§ Problem statement:
Reproduce precisely the lines of the listing below, starting with the line that contains "What I need" and stopping after the line that contains "Which words were"; include nothing else.

§ Given information:
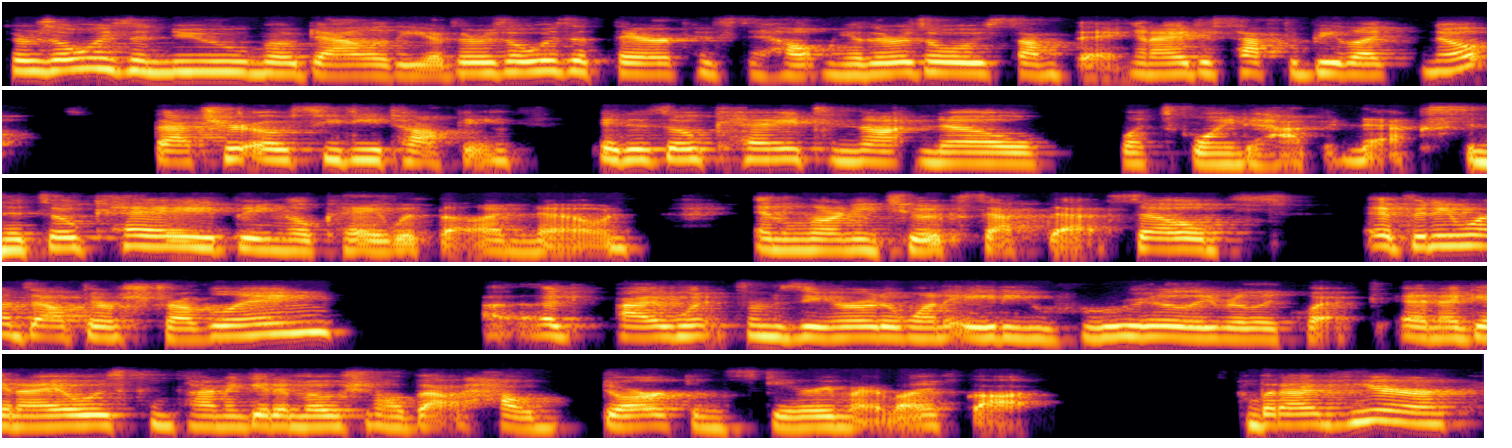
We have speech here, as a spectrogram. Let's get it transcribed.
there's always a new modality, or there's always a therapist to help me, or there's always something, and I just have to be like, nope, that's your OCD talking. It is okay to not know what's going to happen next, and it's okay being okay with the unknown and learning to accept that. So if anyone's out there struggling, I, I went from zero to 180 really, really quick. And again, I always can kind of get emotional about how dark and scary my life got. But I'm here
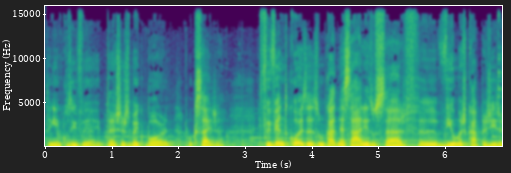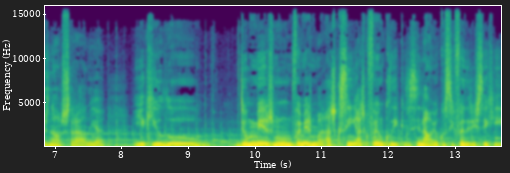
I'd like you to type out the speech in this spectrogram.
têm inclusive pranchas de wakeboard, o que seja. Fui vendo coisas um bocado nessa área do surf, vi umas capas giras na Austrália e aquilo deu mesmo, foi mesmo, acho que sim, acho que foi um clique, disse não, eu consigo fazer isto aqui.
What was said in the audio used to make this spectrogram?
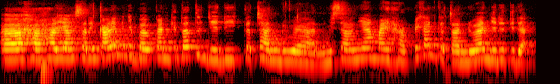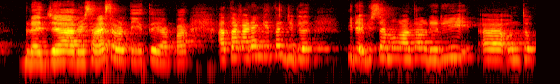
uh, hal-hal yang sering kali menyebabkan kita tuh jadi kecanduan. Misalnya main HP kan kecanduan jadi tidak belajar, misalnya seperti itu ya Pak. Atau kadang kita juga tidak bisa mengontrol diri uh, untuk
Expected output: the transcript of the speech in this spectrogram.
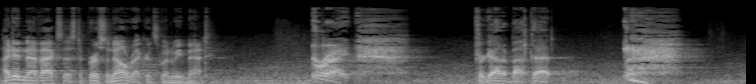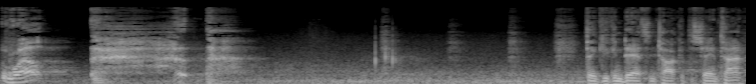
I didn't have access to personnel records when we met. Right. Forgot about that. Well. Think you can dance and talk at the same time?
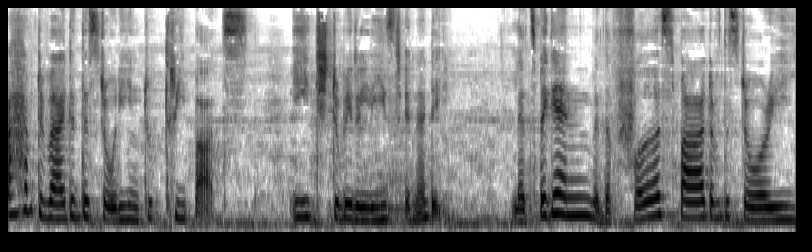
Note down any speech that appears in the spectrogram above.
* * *
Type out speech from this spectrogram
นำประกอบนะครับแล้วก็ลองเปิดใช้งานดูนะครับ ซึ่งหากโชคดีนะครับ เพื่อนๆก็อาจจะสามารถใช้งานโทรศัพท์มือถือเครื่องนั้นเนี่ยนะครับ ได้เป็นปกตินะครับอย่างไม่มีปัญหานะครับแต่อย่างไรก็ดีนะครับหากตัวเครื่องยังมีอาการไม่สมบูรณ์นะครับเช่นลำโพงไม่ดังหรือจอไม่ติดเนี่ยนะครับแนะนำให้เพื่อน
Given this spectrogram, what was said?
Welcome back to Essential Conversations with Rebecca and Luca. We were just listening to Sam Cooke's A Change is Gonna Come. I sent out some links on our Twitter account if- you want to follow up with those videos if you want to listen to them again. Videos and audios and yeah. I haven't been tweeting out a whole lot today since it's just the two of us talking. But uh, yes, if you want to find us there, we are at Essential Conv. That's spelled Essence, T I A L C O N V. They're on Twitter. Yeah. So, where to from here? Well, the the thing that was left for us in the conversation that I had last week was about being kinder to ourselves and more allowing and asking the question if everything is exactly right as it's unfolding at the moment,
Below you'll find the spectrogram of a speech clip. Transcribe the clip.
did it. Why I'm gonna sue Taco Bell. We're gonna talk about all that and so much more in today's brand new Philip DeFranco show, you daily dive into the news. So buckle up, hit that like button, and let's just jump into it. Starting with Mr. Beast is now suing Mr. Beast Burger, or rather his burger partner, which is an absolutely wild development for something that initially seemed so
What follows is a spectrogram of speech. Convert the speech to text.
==
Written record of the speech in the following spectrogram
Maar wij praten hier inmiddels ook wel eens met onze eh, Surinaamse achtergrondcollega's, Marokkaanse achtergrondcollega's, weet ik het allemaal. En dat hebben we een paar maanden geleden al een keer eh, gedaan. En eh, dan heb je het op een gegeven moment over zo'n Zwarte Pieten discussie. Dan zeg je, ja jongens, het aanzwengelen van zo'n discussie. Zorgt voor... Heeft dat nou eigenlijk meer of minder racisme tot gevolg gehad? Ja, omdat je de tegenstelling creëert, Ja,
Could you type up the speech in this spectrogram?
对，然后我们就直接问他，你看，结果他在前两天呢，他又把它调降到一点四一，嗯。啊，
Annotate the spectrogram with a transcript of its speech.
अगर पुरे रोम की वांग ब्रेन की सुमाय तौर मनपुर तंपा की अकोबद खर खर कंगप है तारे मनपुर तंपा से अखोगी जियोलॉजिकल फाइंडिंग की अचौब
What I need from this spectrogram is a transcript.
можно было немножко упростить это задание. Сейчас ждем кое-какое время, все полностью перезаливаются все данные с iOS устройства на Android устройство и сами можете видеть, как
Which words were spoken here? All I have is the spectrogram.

§ Your response:
What I need from this spectrogram is a transcript.
можно было немножко упростить это задание. Сейчас ждем кое-какое время, все полностью перезаливаются все данные с iOS устройства на Android устройство и сами можете видеть, как
Which words were spoken here? All I have is the spectrogram.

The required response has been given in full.